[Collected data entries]
+++

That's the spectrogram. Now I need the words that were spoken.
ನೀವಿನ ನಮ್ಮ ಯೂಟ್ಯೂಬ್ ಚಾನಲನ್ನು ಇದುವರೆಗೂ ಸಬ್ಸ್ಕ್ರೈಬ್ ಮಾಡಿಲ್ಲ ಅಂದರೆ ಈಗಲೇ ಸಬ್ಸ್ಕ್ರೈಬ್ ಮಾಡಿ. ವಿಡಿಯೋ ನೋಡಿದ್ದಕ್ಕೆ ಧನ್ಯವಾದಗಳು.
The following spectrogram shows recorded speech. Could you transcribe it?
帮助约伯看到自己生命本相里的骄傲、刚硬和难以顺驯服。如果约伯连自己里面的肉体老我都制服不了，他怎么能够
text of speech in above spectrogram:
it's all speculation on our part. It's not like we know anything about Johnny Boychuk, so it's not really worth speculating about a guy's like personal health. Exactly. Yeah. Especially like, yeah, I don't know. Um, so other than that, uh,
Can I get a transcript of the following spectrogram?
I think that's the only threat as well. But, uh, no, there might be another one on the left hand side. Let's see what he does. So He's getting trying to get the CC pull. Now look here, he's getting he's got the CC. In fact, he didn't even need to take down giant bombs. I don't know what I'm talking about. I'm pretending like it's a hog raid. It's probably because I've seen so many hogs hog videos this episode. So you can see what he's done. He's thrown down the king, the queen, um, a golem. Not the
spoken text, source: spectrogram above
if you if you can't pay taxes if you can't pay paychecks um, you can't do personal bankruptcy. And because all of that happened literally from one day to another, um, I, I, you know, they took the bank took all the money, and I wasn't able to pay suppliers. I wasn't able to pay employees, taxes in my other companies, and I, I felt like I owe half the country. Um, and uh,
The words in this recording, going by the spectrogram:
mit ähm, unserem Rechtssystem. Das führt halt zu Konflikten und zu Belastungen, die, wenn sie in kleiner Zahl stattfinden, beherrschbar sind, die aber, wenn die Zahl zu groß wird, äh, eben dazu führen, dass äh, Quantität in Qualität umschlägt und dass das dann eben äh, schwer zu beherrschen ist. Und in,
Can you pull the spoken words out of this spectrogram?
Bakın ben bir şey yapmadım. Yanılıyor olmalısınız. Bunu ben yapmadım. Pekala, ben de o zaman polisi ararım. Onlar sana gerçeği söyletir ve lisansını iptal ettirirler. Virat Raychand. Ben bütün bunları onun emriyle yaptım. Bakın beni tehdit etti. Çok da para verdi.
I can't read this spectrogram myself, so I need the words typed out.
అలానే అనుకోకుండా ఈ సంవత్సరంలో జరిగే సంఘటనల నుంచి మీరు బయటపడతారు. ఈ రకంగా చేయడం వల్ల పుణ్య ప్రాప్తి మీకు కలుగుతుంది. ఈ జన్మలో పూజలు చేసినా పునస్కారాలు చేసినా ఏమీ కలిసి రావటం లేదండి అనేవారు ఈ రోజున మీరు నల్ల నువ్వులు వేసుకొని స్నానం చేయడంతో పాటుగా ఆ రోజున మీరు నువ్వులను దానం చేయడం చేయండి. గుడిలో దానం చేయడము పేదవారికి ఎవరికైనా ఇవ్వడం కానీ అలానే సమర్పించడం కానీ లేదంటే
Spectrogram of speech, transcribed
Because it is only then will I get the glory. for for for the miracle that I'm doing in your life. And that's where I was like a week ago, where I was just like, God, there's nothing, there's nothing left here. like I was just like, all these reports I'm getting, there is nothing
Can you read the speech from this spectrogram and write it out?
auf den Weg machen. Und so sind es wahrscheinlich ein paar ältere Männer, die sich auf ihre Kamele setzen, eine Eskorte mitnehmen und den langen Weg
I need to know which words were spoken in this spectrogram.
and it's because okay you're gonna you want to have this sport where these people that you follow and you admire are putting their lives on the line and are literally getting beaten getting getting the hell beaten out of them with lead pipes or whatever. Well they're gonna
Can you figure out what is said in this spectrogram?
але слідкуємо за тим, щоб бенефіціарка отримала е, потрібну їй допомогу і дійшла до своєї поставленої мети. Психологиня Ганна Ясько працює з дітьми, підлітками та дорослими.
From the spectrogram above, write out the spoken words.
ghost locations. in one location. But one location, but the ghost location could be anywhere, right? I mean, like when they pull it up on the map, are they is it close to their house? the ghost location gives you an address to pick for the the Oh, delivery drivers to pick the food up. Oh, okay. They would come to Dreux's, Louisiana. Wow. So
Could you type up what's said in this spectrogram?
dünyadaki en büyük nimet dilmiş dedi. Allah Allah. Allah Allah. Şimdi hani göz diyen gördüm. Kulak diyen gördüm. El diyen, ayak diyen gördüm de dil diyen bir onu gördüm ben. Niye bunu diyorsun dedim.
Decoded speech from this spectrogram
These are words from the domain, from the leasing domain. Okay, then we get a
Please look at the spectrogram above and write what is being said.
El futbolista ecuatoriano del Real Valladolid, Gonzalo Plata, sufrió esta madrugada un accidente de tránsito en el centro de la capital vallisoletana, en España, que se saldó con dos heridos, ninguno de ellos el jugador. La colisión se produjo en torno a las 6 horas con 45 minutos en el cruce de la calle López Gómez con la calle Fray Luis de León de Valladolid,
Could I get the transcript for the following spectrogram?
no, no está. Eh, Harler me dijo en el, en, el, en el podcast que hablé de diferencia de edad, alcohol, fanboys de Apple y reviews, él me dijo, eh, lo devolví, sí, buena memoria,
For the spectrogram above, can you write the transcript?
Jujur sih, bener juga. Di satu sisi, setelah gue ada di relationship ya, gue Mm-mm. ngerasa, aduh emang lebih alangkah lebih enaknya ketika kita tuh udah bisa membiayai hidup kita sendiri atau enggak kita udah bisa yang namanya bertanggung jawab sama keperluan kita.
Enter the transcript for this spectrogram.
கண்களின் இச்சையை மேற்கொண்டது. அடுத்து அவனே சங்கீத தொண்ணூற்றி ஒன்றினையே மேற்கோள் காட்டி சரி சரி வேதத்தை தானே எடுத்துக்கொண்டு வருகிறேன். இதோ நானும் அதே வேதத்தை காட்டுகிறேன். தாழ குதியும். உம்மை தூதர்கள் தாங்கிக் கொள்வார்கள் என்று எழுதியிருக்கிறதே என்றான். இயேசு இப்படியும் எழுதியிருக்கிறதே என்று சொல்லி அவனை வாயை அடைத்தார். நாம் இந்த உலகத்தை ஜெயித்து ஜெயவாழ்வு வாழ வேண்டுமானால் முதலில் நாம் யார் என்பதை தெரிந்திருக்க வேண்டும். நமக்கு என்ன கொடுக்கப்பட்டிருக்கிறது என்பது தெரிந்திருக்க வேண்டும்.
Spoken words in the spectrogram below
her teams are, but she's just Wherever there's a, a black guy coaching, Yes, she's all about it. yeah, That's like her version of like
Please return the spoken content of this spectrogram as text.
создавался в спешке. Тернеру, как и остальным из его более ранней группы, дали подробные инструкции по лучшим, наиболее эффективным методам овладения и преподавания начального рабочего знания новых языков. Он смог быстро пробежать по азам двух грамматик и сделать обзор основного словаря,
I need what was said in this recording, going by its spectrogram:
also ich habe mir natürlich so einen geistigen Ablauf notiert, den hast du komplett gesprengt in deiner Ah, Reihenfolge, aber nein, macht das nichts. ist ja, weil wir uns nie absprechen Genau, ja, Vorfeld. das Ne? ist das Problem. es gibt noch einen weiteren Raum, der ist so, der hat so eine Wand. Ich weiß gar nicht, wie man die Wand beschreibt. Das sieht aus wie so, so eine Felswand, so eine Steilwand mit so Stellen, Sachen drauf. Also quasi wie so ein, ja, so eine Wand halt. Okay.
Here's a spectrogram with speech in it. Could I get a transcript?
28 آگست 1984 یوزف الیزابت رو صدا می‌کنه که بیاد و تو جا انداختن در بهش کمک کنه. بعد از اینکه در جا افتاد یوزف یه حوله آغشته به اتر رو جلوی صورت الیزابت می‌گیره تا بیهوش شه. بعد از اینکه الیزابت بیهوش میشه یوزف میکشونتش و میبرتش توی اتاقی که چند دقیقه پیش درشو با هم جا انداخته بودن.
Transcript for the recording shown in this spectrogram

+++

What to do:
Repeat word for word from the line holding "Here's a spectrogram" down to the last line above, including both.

Result for this task:
Here's a spectrogram with speech in it. Could I get a transcript?
28 آگست 1984 یوزف الیزابت رو صدا می‌کنه که بیاد و تو جا انداختن در بهش کمک کنه. بعد از اینکه در جا افتاد یوزف یه حوله آغشته به اتر رو جلوی صورت الیزابت می‌گیره تا بیهوش شه. بعد از اینکه الیزابت بیهوش میشه یوزف میکشونتش و میبرتش توی اتاقی که چند دقیقه پیش درشو با هم جا انداخته بودن.
Transcript for the recording shown in this spectrogram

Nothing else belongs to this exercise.